• _WHAT THE TASK ASKS_
Look below for the line that contains "I want to know" and the line that contains "recognize spoken words spectrogram picture", then restate both of them and every line in between, exactly. No picture goes in the copy.

[Data records]
=-=-=
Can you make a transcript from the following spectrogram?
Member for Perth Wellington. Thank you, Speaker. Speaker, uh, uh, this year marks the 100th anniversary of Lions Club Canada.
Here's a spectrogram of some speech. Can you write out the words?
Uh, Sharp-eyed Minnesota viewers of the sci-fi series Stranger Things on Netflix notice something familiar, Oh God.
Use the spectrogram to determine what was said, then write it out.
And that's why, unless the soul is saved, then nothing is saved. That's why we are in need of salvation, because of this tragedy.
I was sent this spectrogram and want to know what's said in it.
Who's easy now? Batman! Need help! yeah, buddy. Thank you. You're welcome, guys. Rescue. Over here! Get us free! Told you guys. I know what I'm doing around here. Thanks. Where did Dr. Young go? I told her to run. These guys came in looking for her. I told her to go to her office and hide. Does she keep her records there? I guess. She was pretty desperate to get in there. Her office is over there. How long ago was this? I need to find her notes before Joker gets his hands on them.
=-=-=
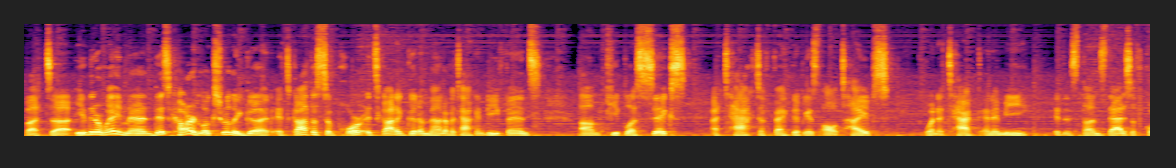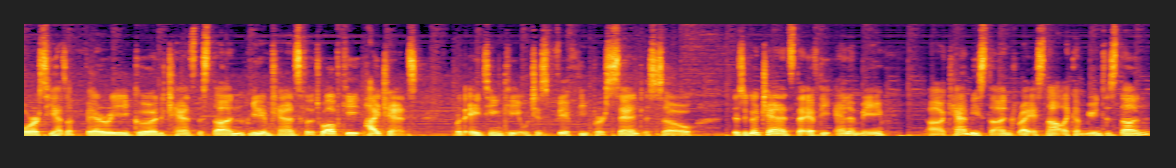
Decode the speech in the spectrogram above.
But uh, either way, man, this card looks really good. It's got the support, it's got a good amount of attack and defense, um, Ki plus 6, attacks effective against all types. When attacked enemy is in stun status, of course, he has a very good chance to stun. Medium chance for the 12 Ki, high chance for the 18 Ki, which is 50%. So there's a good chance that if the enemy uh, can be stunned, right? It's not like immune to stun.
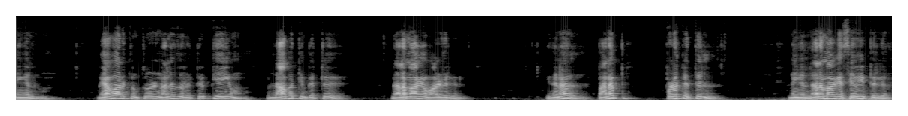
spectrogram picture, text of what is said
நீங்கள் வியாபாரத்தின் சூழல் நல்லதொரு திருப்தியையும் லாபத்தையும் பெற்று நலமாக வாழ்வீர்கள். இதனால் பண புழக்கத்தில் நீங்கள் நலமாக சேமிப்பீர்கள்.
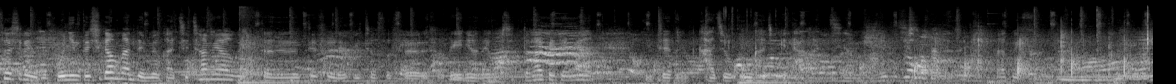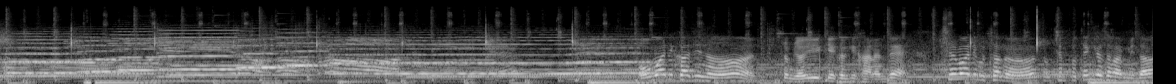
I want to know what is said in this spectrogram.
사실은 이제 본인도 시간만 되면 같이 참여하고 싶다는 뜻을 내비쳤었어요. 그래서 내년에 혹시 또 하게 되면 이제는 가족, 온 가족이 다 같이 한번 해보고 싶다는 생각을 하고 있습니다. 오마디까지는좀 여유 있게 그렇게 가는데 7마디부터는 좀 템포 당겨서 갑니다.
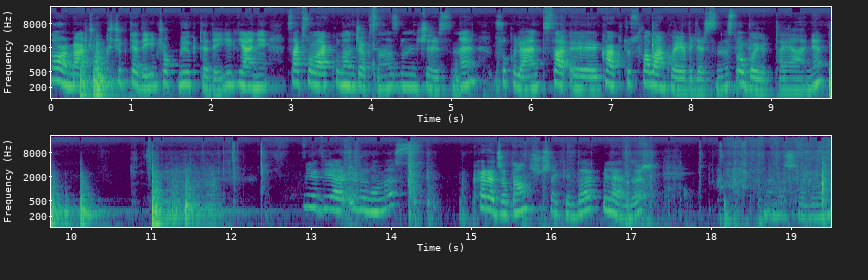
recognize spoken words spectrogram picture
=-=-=
• _TASK OUTPUT_
I want to know what is said in this spectrogram.
사실은 이제 본인도 시간만 되면 같이 참여하고 싶다는 뜻을 내비쳤었어요. 그래서 내년에 혹시 또 하게 되면 이제는 가족, 온 가족이 다 같이 한번 해보고 싶다는 생각을 하고 있습니다. 오마디까지는좀 여유 있게 그렇게 가는데 7마디부터는 좀 템포 당겨서 갑니다.
recognize spoken words spectrogram picture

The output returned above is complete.